Another stop was the Bank of Eureka Springs Museum housed in a downtown bank branch that has been restored to the feel of an earlier period. Memorabilia adorns every room, providing a treasure trove of history that should eventually be added to the Ralph Foster Museum at College of the Ozarks (in our opinion.)
Shoppers we are not so we left downtown and gave $9 to a cheesy, roadside attraction showcasing “Pivot Rock” and “Natural Bridge.” The pictures came out well, it was a pleasant walk, and probably a better use of our money than two alcoholic drinks. The rock and bridge were not dramatic.
Today’s weather was excellent so this evening we drove the Trail of Lights. This 2.5 mile drive-through trail showcased a wide variety of Christmas lights and themes. It is held on the grounds of the outdoor theater playing the “Sheperd of the Hills” during warmer months.

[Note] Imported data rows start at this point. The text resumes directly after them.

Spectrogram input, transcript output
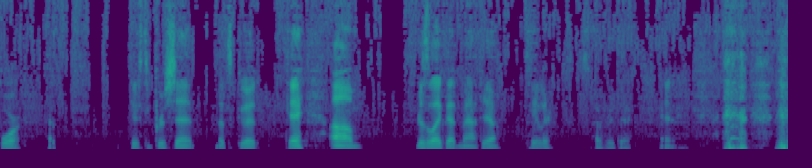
four. Fifty percent. That's good. Okay. Um, does like that math? Yeah, Taylor. Right there. And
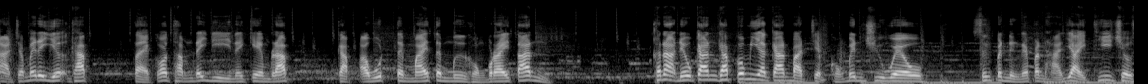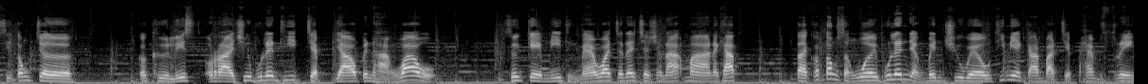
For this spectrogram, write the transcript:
อาจจะไม่ได้เยอะครับ แต่ก็ทำได้ดีในเกมรับ กับอาวุธเต็มไม้เต็มมือของไบรตันขณะเดียวกันครับก็มีอาการบาดเจ็บของเบนชิวเวล ซึ่งเป็นหนึ่งในปัญหาใหญ่ที่เชลซีต้องเจอ ก็คือลิสต์รายชื่อผู้เล่นที่เจ็บยาวเป็นหางว่าวซึ่งเกมนี้ถึงแม้ว่าจะได้ชัยชนะมานะครับ แต่ก็ต้องสังเวยผู้เล่นอย่างเบนชิวเวลที่มีอาการบาดเจ็บแฮมสตริง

Sheperd of the Hills, you may recall from an earlier post, was a novel set in the Ozarks and written in the early 1900s which became extremely well-known. It was one of the reasons for the growth of Branson as people came here to see the scenes mentioned in the novel. BUT, time marches on and the outdoor play had its last showing in October.
There are two other outdoor lighting displays and while this was enjoyable, we now do not plan to see a second.
Long post I know. Hope you enjoyed at least a portion of it.
Ed and Chris Thursday November 7 Midnight.